Confused seas is a result of the current flowing from east to west and the wind is blowing from the south to the north around day 14. This caused swells within swells and it looked like boiling water in a kettle First 14 days the wind was blowing from SE and only changed on day 14 to a southerly wind. It feels like the most difficult part of our journey until now. It seems as if every leg of the voyage has some challenges and it is never the same. You cannot use the knowledge acquired and are therefore in a constant learning process. No training course can give you the knowledge that you need, it is only through the practical experience that you learn how to manouvre. Each boat is also different and what works on Ntombi might not work on any other boat.
Day 19 was the first really pleasant day on the Pacific Ocean. The water is not as confused as usual and the sun was shining for most of the day with blue skies and clouds only at the horison. The clouds is just as confusing as the sea. What we experienced until today was clear sky with clouds on the horison but 10 minutes later you had clouds all around you and it stayed like that for days. It was therefore a welcome change to see the sun for the whole day.
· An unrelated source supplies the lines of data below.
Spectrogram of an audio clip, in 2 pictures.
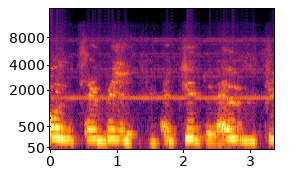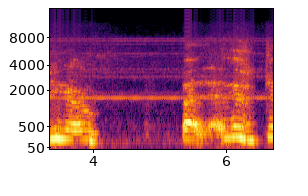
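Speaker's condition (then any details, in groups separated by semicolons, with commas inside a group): Cerebral palsy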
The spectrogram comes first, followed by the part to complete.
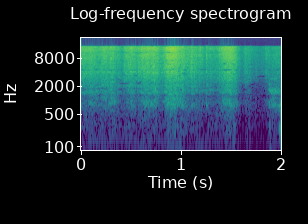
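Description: Plush toy being handled: soft fabric rustling and rubbing in a few short swishes as it is moved about and lifted toward the camera.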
Day 22 has some "achievements". We ate the last fresh carrots and cabbage. We opened the last of the coconuts picked up at Pedro de Gonzalez island and enjoyed the sweet juice before indulging in the flesh. We crossed the half way mark from a miles perspective. What a pshychological achievement.
On day 29 we saw a fishing vessel at night and the highlight of day 31 was a school of dolphins passing Ntombi.
On day 37, the distance from Balboa equaled the distance that we still need to sail to Whangarei in New Zealand. Half way in the Pacific!
It is also Johan's birthday and he ordered Fray Bentos meat pies (tinned, bought at St Helena), but the ocean was not calm enough to cook them in the stove top oven. We decided to leave it until we get to Hiva Oa. I cooked rice, mixed with the last onion, mixed veggies and some herbs. Johan added some corned beef for his birthday dinner. We had soda cooldrink, chips and fruit cake as well. We enjoyed a simple birthday party like school kids - they say you become like kids when you get older....
Day 42 and we cannot wait for the morning to see the island. We know it is out there somewhere and if it was light we would be able to see it. What a rude awakening at 4h00 when the autopilot stopped working. I started hand steering whilst Johan tried to mend the autopilot. He struggled and eventually found the problem and fixed it, and he fixed the backup that broke sometime during the voyage as well. I had steered until 11h30 with Johan taking over for 30 minutes at a time for me to take short breaks.
We saw the island only around 9h00 due to the cloud covering it, but went through a number of squalls before we eventually arrived at 17h00, anchored in the little harbour with big rollers. We want to spend at least a week before we continue to the next set of islands.